Rosamund Halistan is the central character, and most of the novel is told in third person from Rosamund’s viewpoint. So it is through Rosamund’s eyes that the reader sees most of the world, and forms a first impression of most of the other characters. Nothing is as it seems, however, and Rosamund often finds herself having to revise her original assessments – sometimes drastically so – as she learns more about the other people and the complicated relationships between them. Everyone is an individual with their own foibles and motivations, past history, values, hopes and desires. As the story unfolds, hidden connections are revealed, and Rosamund comes to realise that many people are far more complex than she originally assumed. For all her intelligence and learning, Rosamund has been educated for all her 18 years in an academic ivory tower, leaving her ill-equipped to navigate the world outside, especially when she comes into contact with the murky world of politics and plot. Warm-hearted and deeply loyal to her family and the philosophy in which she was raised, she is inclined to leap to conclusions that often turn out to be unfounded and lead her into trouble. Her cleverness and courage go a long way towards extricating her from problems, though she also has to rely on help from other, often unexpected, quarters. Rosamund’s alchemical philosophy is all about the search for truth and perfection, and this is neatly paralleled by her search for the truth about the events and people in her life.

As Rosamund, her father and Simon Challis are all practitioners of the occult, supernatural elements such as demons, visions, out-of-body travel through time and space, and use of a crystal ball to see and control distant events play a large part in the novel, almost tipping into historical fantasy. I say ‘almost’, because although these incidents are all too real to Rosamund and are central to her beliefs and actions, not all the characters believe in the occult and it’s largely left up to the reader to decide which beliefs to share.

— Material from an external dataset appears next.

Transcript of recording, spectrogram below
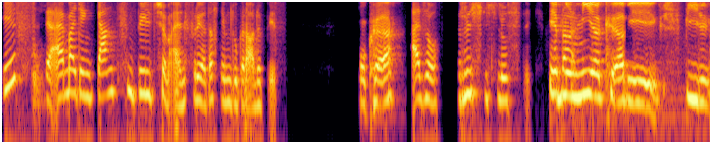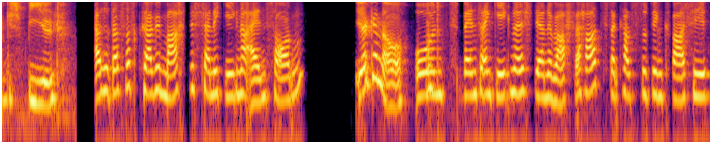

As one of the characters wryly observes, “He took a sigil [magical symbol used to conjure demons] to Chapel Island, but he also took a loaded gun.” Or “... they had a stroke of luck, as Harry would have put it. Rosamund would have said that the Power guiding the universe was looking kindly on their intentions.” Conjuring tricks and charlatanry feature alongside the alchemy and occult practices, and are just as readily accepted as real by some of the characters. Indeed, one of the most magical episodes in the novel is explicitly shown as an elaborate trick performed with benign intent and happy outcome. I wonder if there is a subtle point there about the nature of magic and belief.

The range of beliefs and cultures in the novel is a particularly attractive feature. As well as alchemy and black magic, there are roles for Puritans, Catholics, gypsies, rational materialism bordering on atheism, and a mother-goddess fertility cult closely tied to the traditional rhythms of the farming year. There is a range of political ideas as well, with Royalist versus Parliamentary rivalries left over from the English Civil War only a generation before, disputes over the royal succession, factions disaffected at corruption in government and licentiousness at court, and the egalitarian ideas of the Society of Friends*. The characters think and believe as well as feel, and there is a real sense of turmoil and political upheaval as competing ideas clash.

A list of characters at the front of the book is very helpful for keeping everyone straight, especially in the early chapters as different groups of people are introduced in quick succession. A hand-drawn map at the front is also useful for following the characters’ movements (and the 1:25,000 topographical map in the link above provides even more detail).

Compelling tale of a young woman’s search for truth and love, set in the romantic landscape of Furness in turbulent post-Restoration England.

*Also known as Quakers